- Activity -
Every line below should come back exactly as written, though the pictures stay out.

Data supplied section start

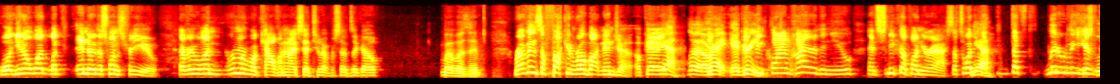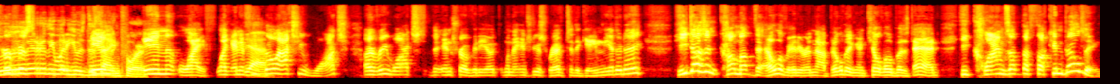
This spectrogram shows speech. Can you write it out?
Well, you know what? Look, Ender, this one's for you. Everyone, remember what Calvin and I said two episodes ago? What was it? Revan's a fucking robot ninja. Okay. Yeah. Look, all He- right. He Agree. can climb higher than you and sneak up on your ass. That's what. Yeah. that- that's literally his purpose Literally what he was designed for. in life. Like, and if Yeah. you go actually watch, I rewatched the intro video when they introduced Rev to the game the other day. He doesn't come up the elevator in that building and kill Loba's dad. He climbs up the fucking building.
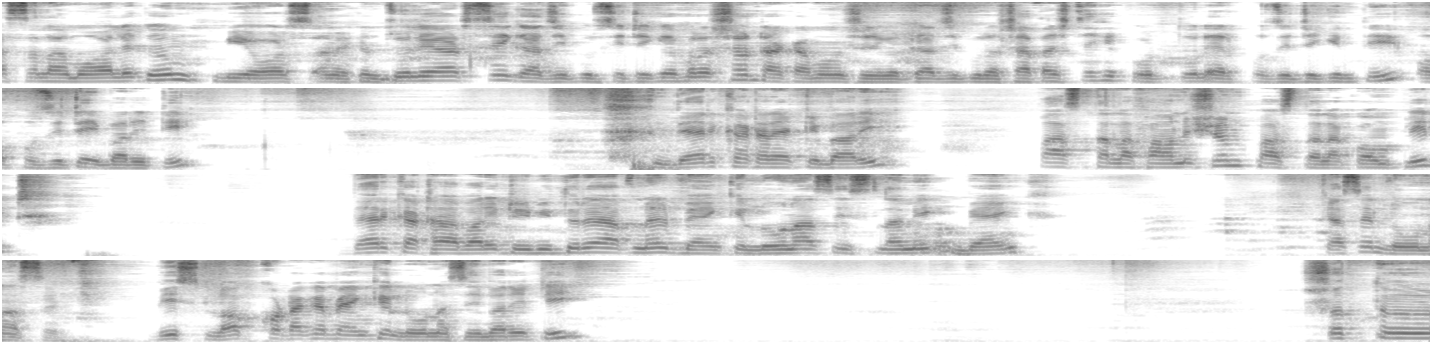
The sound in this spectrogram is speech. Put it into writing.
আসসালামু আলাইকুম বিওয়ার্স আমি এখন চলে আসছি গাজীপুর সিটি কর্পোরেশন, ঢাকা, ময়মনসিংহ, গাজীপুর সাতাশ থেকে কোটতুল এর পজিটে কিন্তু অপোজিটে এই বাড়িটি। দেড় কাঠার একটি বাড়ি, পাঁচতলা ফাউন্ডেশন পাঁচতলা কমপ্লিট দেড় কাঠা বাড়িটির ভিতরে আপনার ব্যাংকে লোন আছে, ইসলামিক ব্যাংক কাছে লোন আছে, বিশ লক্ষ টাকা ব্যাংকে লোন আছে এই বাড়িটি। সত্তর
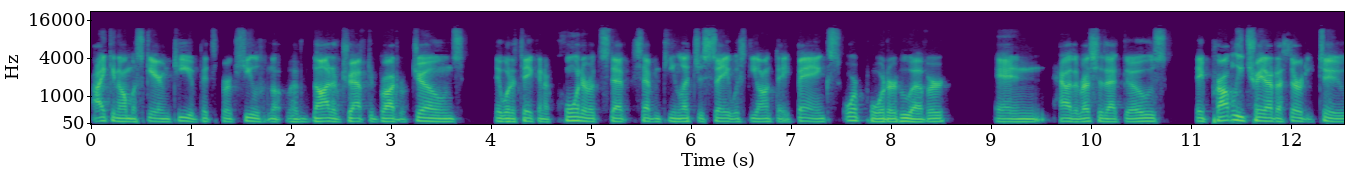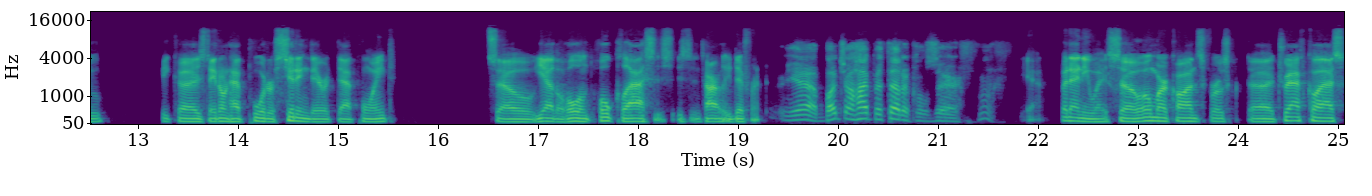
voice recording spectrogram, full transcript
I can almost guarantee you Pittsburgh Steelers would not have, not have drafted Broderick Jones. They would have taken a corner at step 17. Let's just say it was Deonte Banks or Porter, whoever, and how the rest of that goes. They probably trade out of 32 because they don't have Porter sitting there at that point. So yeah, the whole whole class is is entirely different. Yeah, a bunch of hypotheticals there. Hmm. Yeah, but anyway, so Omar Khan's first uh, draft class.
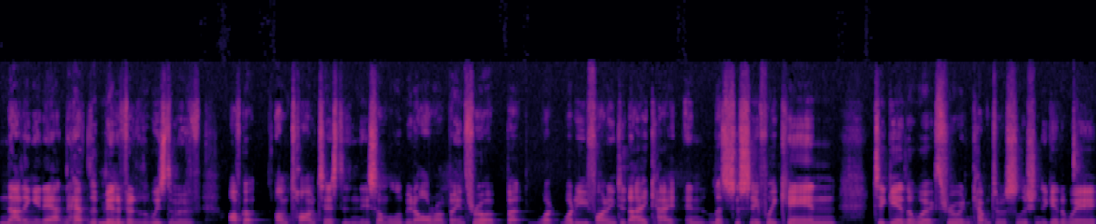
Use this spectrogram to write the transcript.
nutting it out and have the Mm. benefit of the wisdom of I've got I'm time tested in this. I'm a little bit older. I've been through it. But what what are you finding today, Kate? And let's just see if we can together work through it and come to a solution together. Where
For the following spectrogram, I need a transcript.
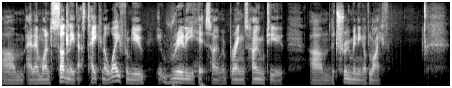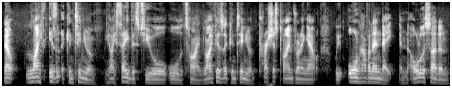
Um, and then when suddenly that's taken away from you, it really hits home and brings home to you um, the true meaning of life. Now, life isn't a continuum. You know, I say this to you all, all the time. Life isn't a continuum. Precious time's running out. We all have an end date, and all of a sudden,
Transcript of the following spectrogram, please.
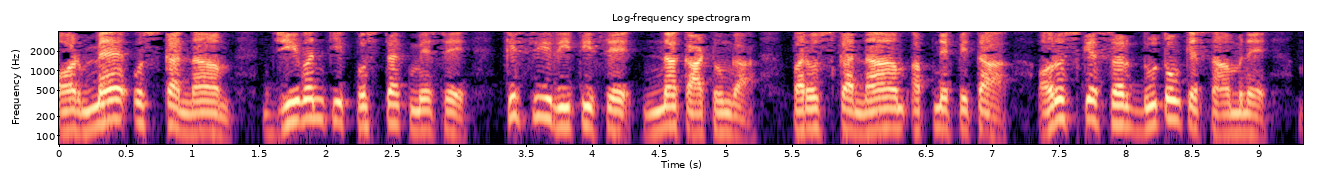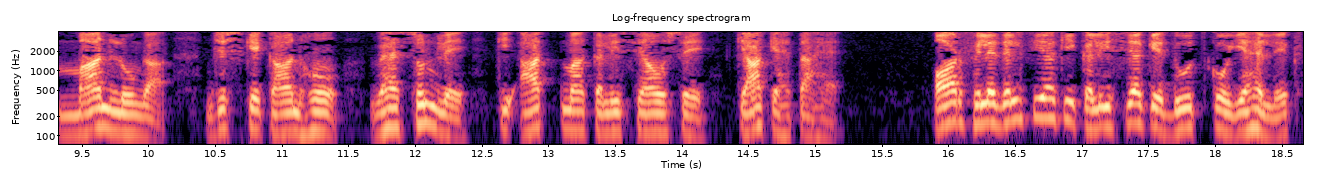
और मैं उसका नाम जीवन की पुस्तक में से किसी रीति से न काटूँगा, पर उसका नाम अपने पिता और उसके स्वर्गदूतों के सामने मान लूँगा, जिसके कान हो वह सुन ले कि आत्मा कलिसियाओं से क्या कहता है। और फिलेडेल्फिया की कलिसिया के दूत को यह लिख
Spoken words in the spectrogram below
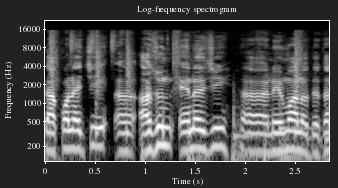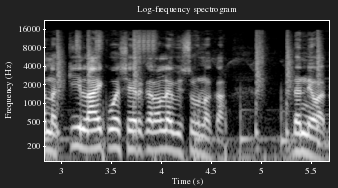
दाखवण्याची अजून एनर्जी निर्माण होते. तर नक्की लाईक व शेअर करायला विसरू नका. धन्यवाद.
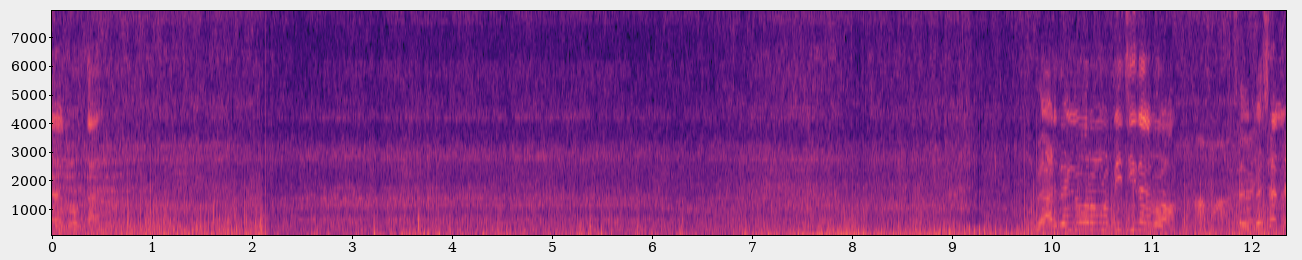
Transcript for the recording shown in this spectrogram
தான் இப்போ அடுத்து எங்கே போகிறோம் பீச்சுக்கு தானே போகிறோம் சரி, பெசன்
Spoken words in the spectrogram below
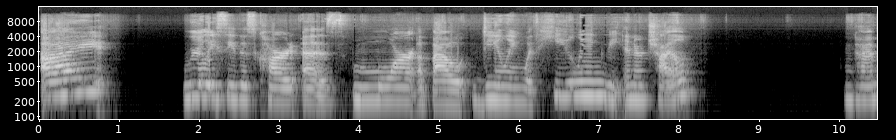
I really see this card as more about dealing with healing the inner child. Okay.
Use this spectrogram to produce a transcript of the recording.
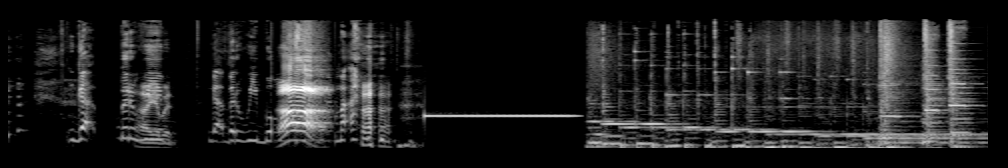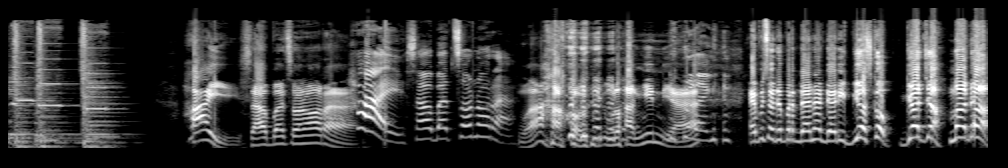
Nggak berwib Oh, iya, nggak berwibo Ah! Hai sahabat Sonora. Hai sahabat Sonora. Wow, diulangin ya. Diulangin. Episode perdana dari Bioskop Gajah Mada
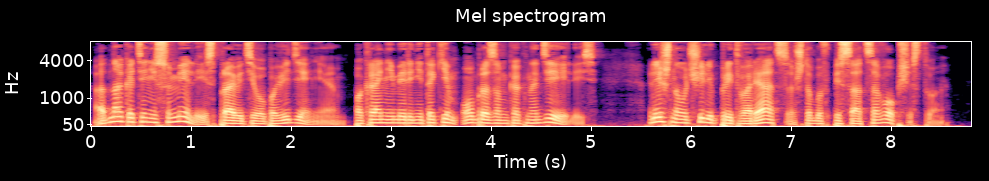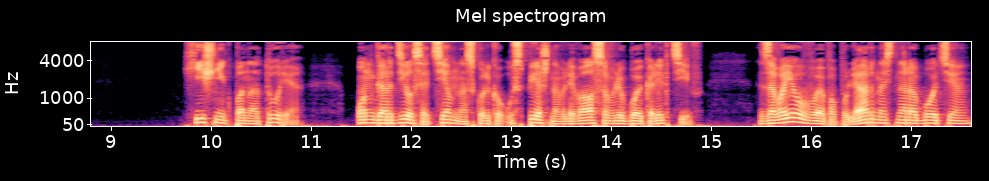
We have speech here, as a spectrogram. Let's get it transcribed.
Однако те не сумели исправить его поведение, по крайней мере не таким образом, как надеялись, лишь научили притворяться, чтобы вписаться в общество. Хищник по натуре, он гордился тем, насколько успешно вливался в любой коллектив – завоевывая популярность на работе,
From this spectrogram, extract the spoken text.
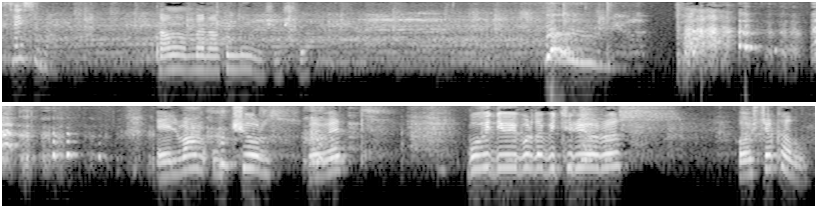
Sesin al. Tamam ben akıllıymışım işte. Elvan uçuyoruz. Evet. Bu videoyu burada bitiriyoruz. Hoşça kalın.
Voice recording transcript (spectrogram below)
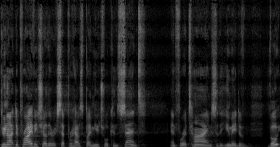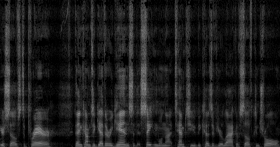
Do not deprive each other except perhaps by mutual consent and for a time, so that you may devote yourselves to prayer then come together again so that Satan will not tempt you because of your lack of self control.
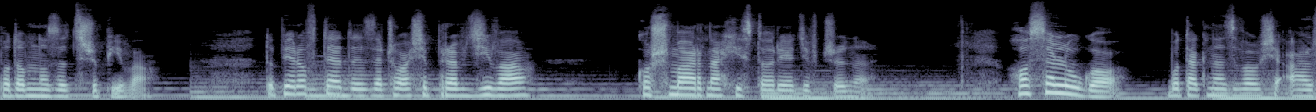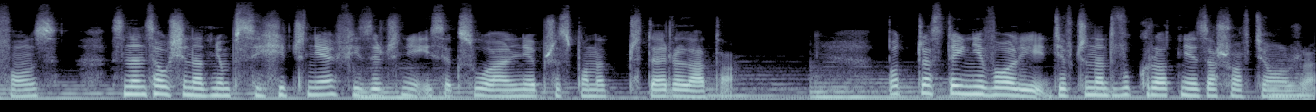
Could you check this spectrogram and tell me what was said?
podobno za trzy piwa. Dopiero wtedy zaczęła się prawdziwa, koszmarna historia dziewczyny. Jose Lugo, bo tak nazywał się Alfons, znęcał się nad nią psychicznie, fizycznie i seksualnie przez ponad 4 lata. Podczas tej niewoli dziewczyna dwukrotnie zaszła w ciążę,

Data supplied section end

- Answer section -
This spectrogram shows speech. Can you write it out?
Well, you know what? Look, Ender, this one's for you. Everyone, remember what Calvin and I said two episodes ago? What was it? Revan's a fucking robot ninja. Okay. Yeah. Look, all He- right. He Agree. can climb higher than you and sneak up on your ass. That's what. Yeah. that- that's literally his purpose Literally what he was designed for. in life. Like, and if Yeah. you go actually watch, I rewatched the intro video when they introduced Rev to the game the other day. He doesn't come up the elevator in that building and kill Loba's dad. He climbs up the fucking building.
The sound in this spectrogram is speech. Put it into writing.
আসসালামু আলাইকুম বিওয়ার্স আমি এখন চলে আসছি গাজীপুর সিটি কর্পোরেশন, ঢাকা, ময়মনসিংহ, গাজীপুর সাতাশ থেকে কোটতুল এর পজিটে কিন্তু অপোজিটে এই বাড়িটি। দেড় কাঠার একটি বাড়ি, পাঁচতলা ফাউন্ডেশন পাঁচতলা কমপ্লিট দেড় কাঠা বাড়িটির ভিতরে আপনার ব্যাংকে লোন আছে, ইসলামিক ব্যাংক কাছে লোন আছে, বিশ লক্ষ টাকা ব্যাংকে লোন আছে এই বাড়িটি। সত্তর
voice recording spectrogram, full transcript
I can almost guarantee you Pittsburgh Steelers would not have, not have drafted Broderick Jones. They would have taken a corner at step 17. Let's just say it was Deonte Banks or Porter, whoever, and how the rest of that goes. They probably trade out of 32 because they don't have Porter sitting there at that point. So yeah, the whole whole class is is entirely different. Yeah, a bunch of hypotheticals there. Hmm. Yeah, but anyway, so Omar Khan's first uh, draft class.
Use this spectrogram to write the transcript.
nutting it out and have the Mm. benefit of the wisdom of I've got I'm time tested in this. I'm a little bit older. I've been through it. But what what are you finding today, Kate? And let's just see if we can together work through it and come to a solution together. Where
For the following spectrogram, I need a transcript.
Um, and then when suddenly that's taken away from you, it really hits home and brings home to you um, the true meaning of life. Now, life isn't a continuum. You know, I say this to you all, all the time. Life isn't a continuum. Precious time's running out. We all have an end date, and all of a sudden,
Transcript of the following spectrogram, please.
और मैं उसका नाम जीवन की पुस्तक में से किसी रीति से न काटूँगा, पर उसका नाम अपने पिता और उसके स्वर्गदूतों के सामने मान लूँगा, जिसके कान हो वह सुन ले कि आत्मा कलिसियाओं से क्या कहता है। और फिलेडेल्फिया की कलिसिया के दूत को यह लिख
Spoken words in the spectrogram below
दाखवण्याची अजून एनर्जी निर्माण होते. तर नक्की लाईक व शेअर करायला विसरू नका. धन्यवाद.
Transcript for the recording shown in this spectrogram
தான் இப்போ அடுத்து எங்கே போகிறோம் பீச்சுக்கு தானே போகிறோம் சரி, பெசன்
Spoken words in the spectrogram below
I really see this card as more about dealing with healing the inner child. Okay.
Use this spectrogram to produce a transcript of the recording.
Nggak berwib Oh, iya, nggak berwibo Ah! Hai sahabat Sonora. Hai sahabat Sonora. Wow, diulangin ya. Diulangin. Episode perdana dari Bioskop Gajah Mada
We have speech here, as a spectrogram. Let's get it transcribed.
Однако те не сумели исправить его поведение, по крайней мере не таким образом, как надеялись, лишь научили притворяться, чтобы вписаться в общество. Хищник по натуре, он гордился тем, насколько успешно вливался в любой коллектив – завоевывая популярность на работе,
From this spectrogram, extract the spoken text.
Sesin al. Tamam ben akıllıymışım işte. Elvan uçuyoruz. Evet. Bu videoyu burada bitiriyoruz. Hoşça kalın.
Voice recording transcript (spectrogram below)
Do not deprive each other except perhaps by mutual consent and for a time, so that you may devote yourselves to prayer then come together again so that Satan will not tempt you because of your lack of self control.
Could you check this spectrogram and tell me what was said?
podobno za trzy piwa. Dopiero wtedy zaczęła się prawdziwa, koszmarna historia dziewczyny. Jose Lugo, bo tak nazywał się Alfons, znęcał się nad nią psychicznie, fizycznie i seksualnie przez ponad 4 lata. Podczas tej niewoli dziewczyna dwukrotnie zaszła w ciążę,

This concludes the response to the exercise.